WHAT IS EXPECTED:
Retype the entries below without any change.

============================================================

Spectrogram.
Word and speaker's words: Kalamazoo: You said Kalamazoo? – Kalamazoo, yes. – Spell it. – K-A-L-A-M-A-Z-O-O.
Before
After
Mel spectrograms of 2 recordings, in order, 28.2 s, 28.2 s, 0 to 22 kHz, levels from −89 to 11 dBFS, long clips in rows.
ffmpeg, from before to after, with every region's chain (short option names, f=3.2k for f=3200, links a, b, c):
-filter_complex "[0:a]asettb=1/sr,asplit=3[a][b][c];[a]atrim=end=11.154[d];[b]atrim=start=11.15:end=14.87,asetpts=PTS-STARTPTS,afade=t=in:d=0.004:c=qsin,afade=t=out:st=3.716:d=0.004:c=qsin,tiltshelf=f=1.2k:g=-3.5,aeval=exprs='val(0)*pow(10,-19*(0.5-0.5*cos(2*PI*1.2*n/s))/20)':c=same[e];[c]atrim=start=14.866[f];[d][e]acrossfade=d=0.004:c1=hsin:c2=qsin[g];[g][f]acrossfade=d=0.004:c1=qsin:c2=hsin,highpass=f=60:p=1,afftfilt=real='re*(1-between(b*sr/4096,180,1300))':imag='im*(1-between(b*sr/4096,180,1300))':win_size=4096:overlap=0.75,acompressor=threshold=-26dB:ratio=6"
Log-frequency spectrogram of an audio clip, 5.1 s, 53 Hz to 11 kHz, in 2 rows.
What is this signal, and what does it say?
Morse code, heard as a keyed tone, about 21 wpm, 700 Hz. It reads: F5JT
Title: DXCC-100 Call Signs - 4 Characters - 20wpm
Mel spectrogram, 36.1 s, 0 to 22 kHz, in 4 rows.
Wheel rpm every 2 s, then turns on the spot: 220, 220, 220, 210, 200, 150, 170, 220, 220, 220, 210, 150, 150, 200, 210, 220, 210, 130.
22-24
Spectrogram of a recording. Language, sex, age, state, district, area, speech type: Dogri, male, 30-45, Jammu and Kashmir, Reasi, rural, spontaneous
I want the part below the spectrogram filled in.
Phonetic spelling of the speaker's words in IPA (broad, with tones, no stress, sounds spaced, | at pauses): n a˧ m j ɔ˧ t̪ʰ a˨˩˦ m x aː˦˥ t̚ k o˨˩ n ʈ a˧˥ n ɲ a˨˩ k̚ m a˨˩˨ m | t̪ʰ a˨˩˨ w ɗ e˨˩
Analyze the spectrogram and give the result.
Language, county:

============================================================

WRITTEN RESPONSE:
Spectrogram.
Word and speaker's words: Kalamazoo: You said Kalamazoo? – Kalamazoo, yes. – Spell it. – K-A-L-A-M-A-Z-O-O.
Before
After
Mel spectrograms of 2 recordings, in order, 28.2 s, 28.2 s, 0 to 22 kHz, levels from −89 to 11 dBFS, long clips in rows.
ffmpeg, from before to after, with every region's chain (short option names, f=3.2k for f=3200, links a, b, c):
-filter_complex "[0:a]asettb=1/sr,asplit=3[a][b][c];[a]atrim=end=11.154[d];[b]atrim=start=11.15:end=14.87,asetpts=PTS-STARTPTS,afade=t=in:d=0.004:c=qsin,afade=t=out:st=3.716:d=0.004:c=qsin,tiltshelf=f=1.2k:g=-3.5,aeval=exprs='val(0)*pow(10,-19*(0.5-0.5*cos(2*PI*1.2*n/s))/20)':c=same[e];[c]atrim=start=14.866[f];[d][e]acrossfade=d=0.004:c1=hsin:c2=qsin[g];[g][f]acrossfade=d=0.004:c1=qsin:c2=hsin,highpass=f=60:p=1,afftfilt=real='re*(1-between(b*sr/4096,180,1300))':imag='im*(1-between(b*sr/4096,180,1300))':win_size=4096:overlap=0.75,acompressor=threshold=-26dB:ratio=6"
Log-frequency spectrogram of an audio clip, 5.1 s, 53 Hz to 11 kHz, in 2 rows.
What is this signal, and what does it say?
Morse code, heard as a keyed tone, about 21 wpm, 700 Hz. It reads: F5JT
Title: DXCC-100 Call Signs - 4 Characters - 20wpm
Mel spectrogram, 36.1 s, 0 to 22 kHz, in 4 rows.
Wheel rpm every 2 s, then turns on the spot: 220, 220, 220, 210, 200, 150, 170, 220, 220, 220, 210, 150, 150, 200, 210, 220, 210, 130.
22-24
Spectrogram of a recording. Language, sex, age, state, district, area, speech type: Dogri, male, 30-45, Jammu and Kashmir, Reasi, rural, spontaneous
I want the part below the spectrogram filled in.
Phonetic spelling of the speaker's words in IPA (broad, with tones, no stress, sounds spaced, | at pauses): n a˧ m j ɔ˧ t̪ʰ a˨˩˦ m x aː˦˥ t̚ k o˨˩ n ʈ a˧˥ n ɲ a˨˩ k̚ m a˨˩˨ m | t̪ʰ a˨˩˨ w ɗ e˨˩
Analyze the spectrogram and give the result.
Language, county:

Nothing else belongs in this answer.